Records contained in a dataset -
↓
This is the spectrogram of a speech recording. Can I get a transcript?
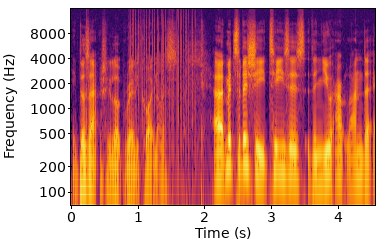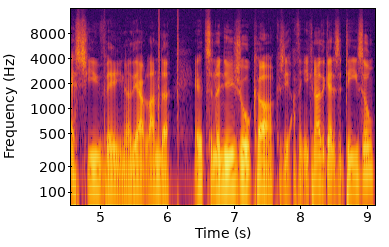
it does actually look really quite nice. Uh, Mitsubishi teases the new Outlander SUV. You know, the Outlander. It's an unusual car because I think you can either get it as a diesel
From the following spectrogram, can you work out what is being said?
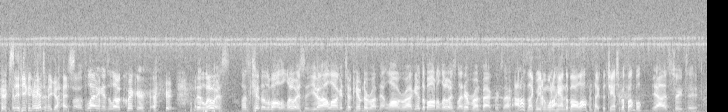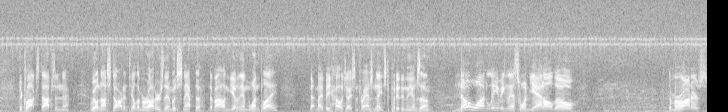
See if you can catch a- me, guys. Well, Flanagan's a little quicker than Lewis. Let's give the ball to Lewis. And you know how long it took him to run that long run. Give the ball to Lewis. Let him run backwards, huh? I don't think we even want to hand the ball off and take the chance of a fumble. Yeah, that's true too. The clock stops and uh, will not start until the Marauders then would snap the, the ball and give them one play. That may be all Jason Franz needs to put it in the end zone. No one leaving this one yet, although the Marauders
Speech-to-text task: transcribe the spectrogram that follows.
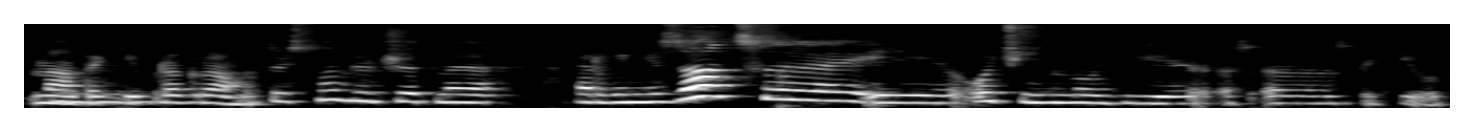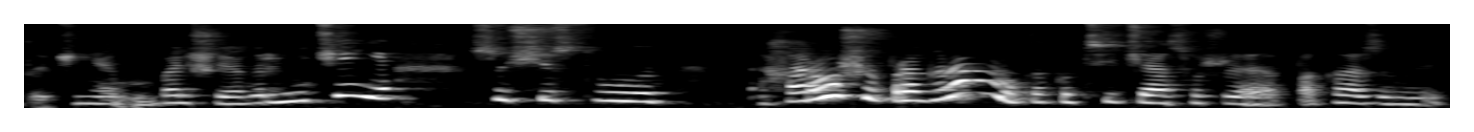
на mm-hmm. такие программы. То есть мы бюджетная организация, и очень многие э, такие вот очень большие ограничения существуют. Хорошую программу, как вот сейчас уже показывает,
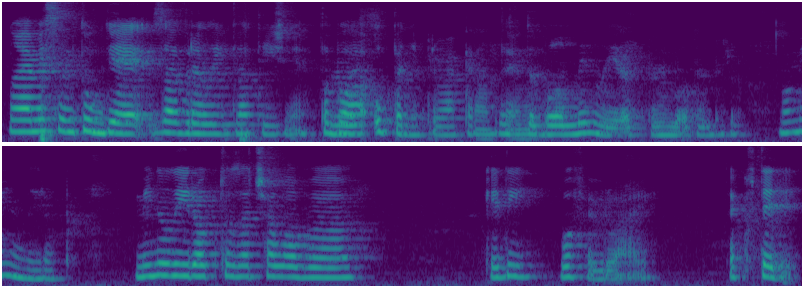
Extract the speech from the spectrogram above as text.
No ja myslím tu, kde zavreli dva týždne. To No, bola úplne prvá karanténa. To bolo minulý rok, to nebolo tento rok. No minulý rok. Minulý rok to začalo v... Kedy? Vo februári. Tak vtedy.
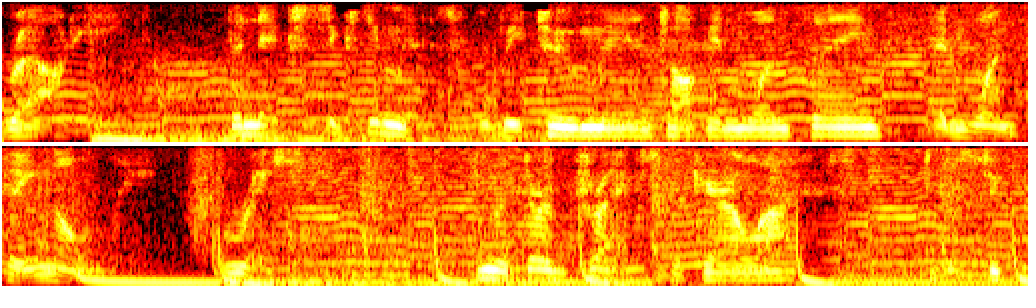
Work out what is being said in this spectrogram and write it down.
rowdy. The next 60 minutes will be two men talking one thing and one thing only, racing. From the dirt tracks of the Carolinas to the super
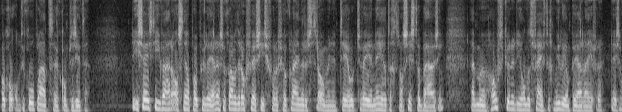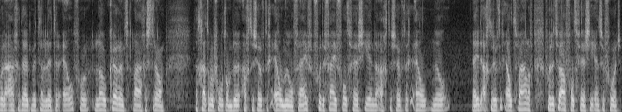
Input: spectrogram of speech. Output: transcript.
ook al op de koelplaat uh, komt te zitten. De IC's die waren al snel populair en zo kwamen er ook versies voor een veel kleinere stroom in een TO92 transistorbehuizing. Uit mijn hoofd kunnen die 150 mA leveren. Deze worden aangeduid met de letter L voor low current, lage stroom. Dat gaat dan bijvoorbeeld om de 78L05 voor de 5 volt versie en de 78L0, nee, de 78L12 voor de 12 volt versie enzovoort.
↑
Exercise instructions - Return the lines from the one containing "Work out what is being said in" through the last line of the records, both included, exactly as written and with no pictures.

Finished exercise -
Work out what is being said in this spectrogram and write it down.
rowdy. The next 60 minutes will be two men talking one thing and one thing only, racing. From the dirt tracks of the Carolinas to the super
Input: spectrogram of speech. Output: transcript.
ook al op de koelplaat uh, komt te zitten. De IC's die waren al snel populair en zo kwamen er ook versies voor een veel kleinere stroom in een TO92 transistorbehuizing. Uit mijn hoofd kunnen die 150 mA leveren. Deze worden aangeduid met de letter L voor low current, lage stroom. Dat gaat dan bijvoorbeeld om de 78L05 voor de 5 volt versie en de 78L0, nee, de 78L12 voor de 12 volt versie enzovoort.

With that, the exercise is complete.